Heart disease continues to be the leading cause of death in the United States, despite a decline in the death rate over the years. This chronic condition affects millions of Americans and poses a significant public health challenge.
The Decline in Death Rate
While heart disease remains a major concern, there has been a noticeable decline in the death rate associated with this condition. This decline can be attributed to various factors, including advancements in medical technology, improved access to healthcare, and increased awareness about heart-healthy lifestyles.
According to the American Heart Association, the death rate from heart disease has decreased by approximately 30% over the past decade. This positive trend indicates that efforts to prevent and manage heart disease are making a difference.
The Impact of Heart Disease
Despite the decline in death rate, heart disease still has a significant impact on individuals and communities across America. It affects people of all ages, genders, and ethnicities, and can lead to serious complications such as heart attacks, strokes, and heart failure.
Heart disease also places a substantial economic burden on society. The costs associated with medical treatments, hospitalizations, and lost productivity due to heart-related disabilities are staggering. It is estimated that heart disease costs the United States billions of dollars each year.
Prevention and Management
Preventing heart disease and managing its risk factors are crucial in reducing its impact on individuals and society as a whole. Adopting a heart-healthy lifestyle is the first line of defense against this condition.
Key preventive measures include regular physical activity, maintaining a healthy diet, avoiding tobacco use, managing stress, and controlling conditions such as high blood pressure, high cholesterol, and diabetes. Regular check-ups with healthcare professionals are also essential for early detection and effective management of heart disease.
Heart disease remains America’s top killer, but the decline in death rate is a positive sign that efforts to combat this condition are working. However, there is still much work to be done in terms of prevention, early detection, and effective management.
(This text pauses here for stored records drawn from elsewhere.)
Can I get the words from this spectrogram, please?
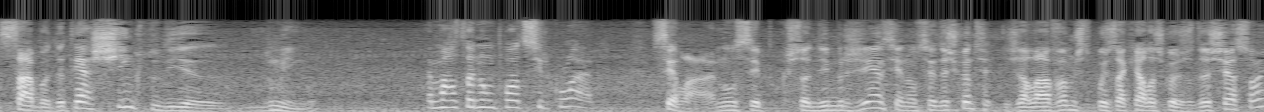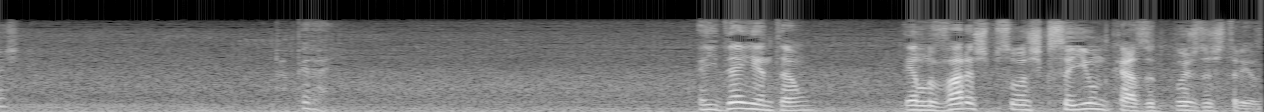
de sábado, até às 5 do dia domingo, a malta não pode circular. Sei lá, não ser por questão de emergência, não sei das quantas. Já lá vamos depois àquelas coisas das exceções. Espera aí. A ideia então é levar as pessoas que saíam de casa depois das 13,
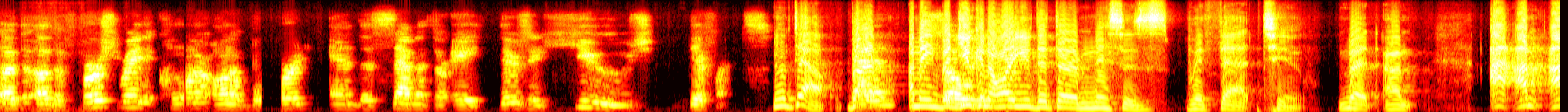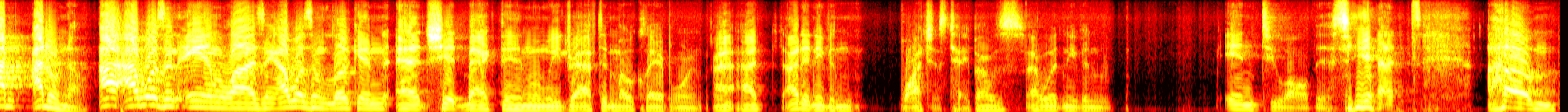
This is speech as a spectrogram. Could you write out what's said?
uh, the, uh, the first rated corner on a board and the seventh or eighth. There's a huge difference. No doubt. But And I mean, but you can argue that there are misses with that too. But um I, I'm, I'm, I don't know. I, I wasn't analyzing. I wasn't looking at shit back then when we drafted Mo Claiborne. I, I, I didn't even watch his tape. I was, I wasn't even into all this yet. Um,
By raising awareness, promoting healthy lifestyles, and investing in research and healthcare infrastructure, we can continue to make progress in reducing the impact of heart disease on individuals and society.